And in that acoustically superb vaulted church -- cornerstone laid on March 28, 1343 -- a fat boy, supported by the main organ and the echo organ, sings a slender Credo.
We are least likely in the modifications of these organs to mistake a merely adaptive for an essential character.
It appears, then, that progressive degeneration of an organ can be adequately explained by variation with the removal of natural selection, and that it is not necessary or desirable to appeal to any Lamarckian factor of an unexplainable and undemonstrable nature.
A part or organ may be called sensitive, when its irritation excites movement in an adjoining part.
The outer portion of the adrenal glands, which makes up about nine tenths of the mass of the organs is the adrenal cortex.
The adrenal cortex is rich in cholesterol, richer than any other organ but the brain.
Hence, the palpitation of the heart, dyspepsia or acute attacks of indigestion, with colicky pains and heaviness after meals, with eructations or belchings of gas, or local discomfort and unnatural action affecting, at different times, almost every organ of the body.
The bunches of agrimony hanging head downward inside the warm dark cave were an infusion of the dried flowers and leaves useful for bruises and injuries to internal organs, as much as they were tall slender perennials with toothed leaves and tiny yellow flowers growing on tapering spikes.
The organ of alimentiveness, located directly in front of the ear, indicates the functional conditions of the stomach, which, when aroused by excessive hunger, exerts a debasing influence upon this and all of the adjacent organs, and is demoralizing to both body and mind.
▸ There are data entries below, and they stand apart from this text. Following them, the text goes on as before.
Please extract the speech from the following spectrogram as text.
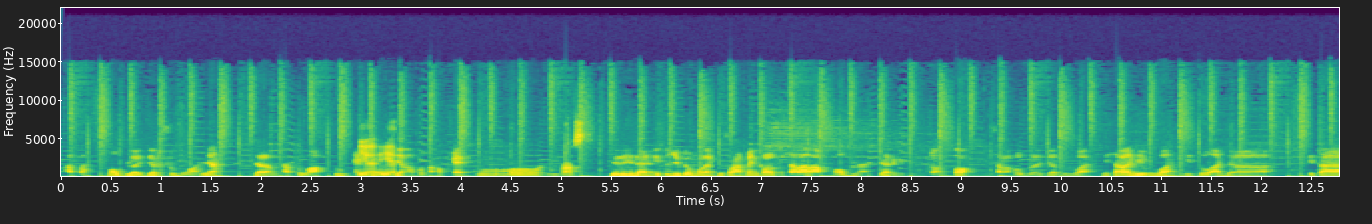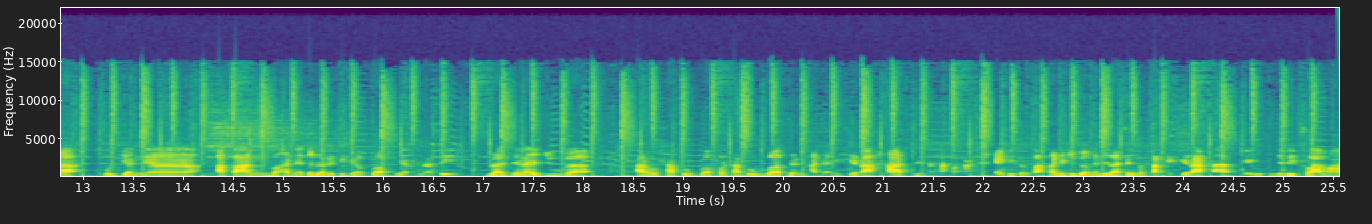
apa mau belajar semuanya dalam satu waktu. Kayak Iya, gitu sih yang aku tangkap kayak oh jadi dan itu juga mulai diterapin kalau misalnya aku mau belajar gitu. Contoh misalnya mau belajar uas misalnya di uas itu ada kita ujiannya akan bahannya itu dari tiga bab ya. Berarti belajarnya juga harus satu bab per satu bab dan ada istirahat di tengah-tengahnya kayak gitu. Kak Hadi juga ngejelasin tentang istirahat kayak gitu. Jadi selama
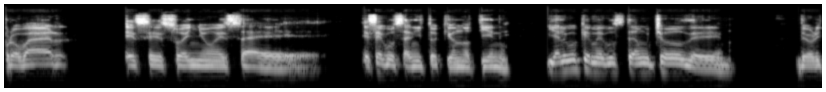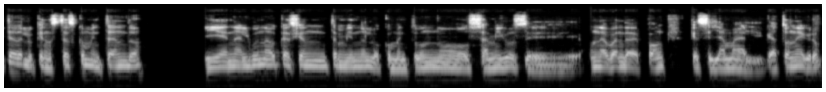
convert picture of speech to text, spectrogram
probar ese sueño, esa, eh, ese gusanito que uno tiene. Y algo que me gusta mucho de, de ahorita de lo que nos estás comentando, y en alguna ocasión también nos lo comentó unos amigos de una banda de punk que se llama El Gato Negro,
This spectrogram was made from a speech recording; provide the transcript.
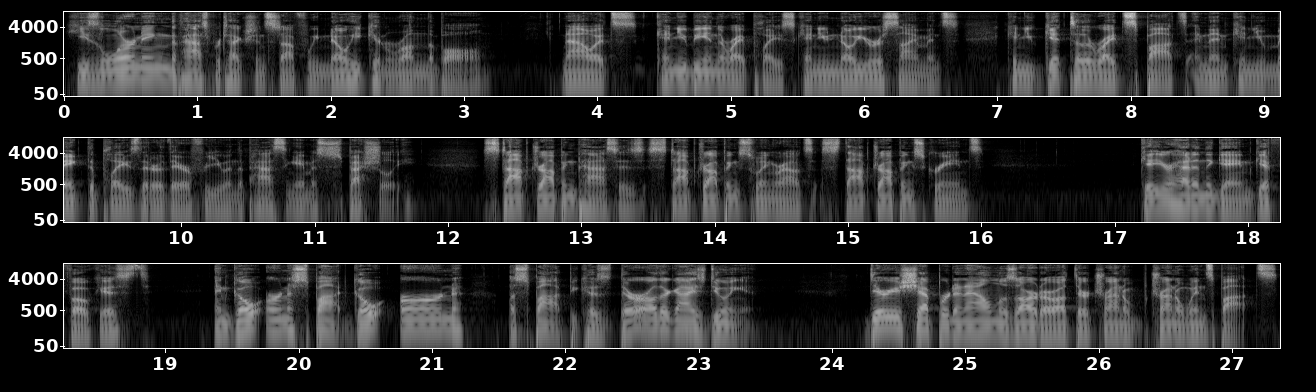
He's learning the pass protection stuff. We know he can run the ball. Now it's can you be in the right place? Can you know your assignments? Can you get to the right spots? And then can you make the plays that are there for you in the passing game, especially? Stop dropping passes, stop dropping swing routes, stop dropping screens. Get your head in the game, get focused, and go earn a spot. Go earn a spot because there are other guys doing it. Darrius Shepherd and Allen Lazard are out there trying to trying to win spots.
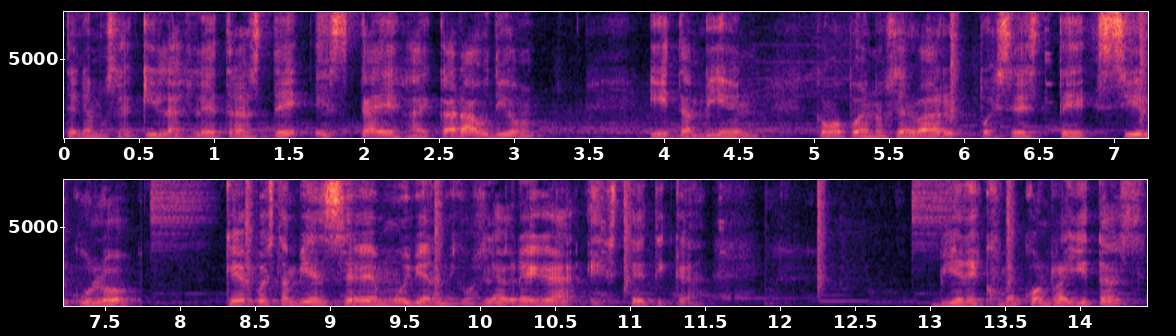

Under local anesthetic, a thin, flexible catheter was passed up the femoral artery in the leg, to the aorta, and finally to the celiac axis, a network of arteries coming off the aorta to supply blood to all the upper-abdominal organs.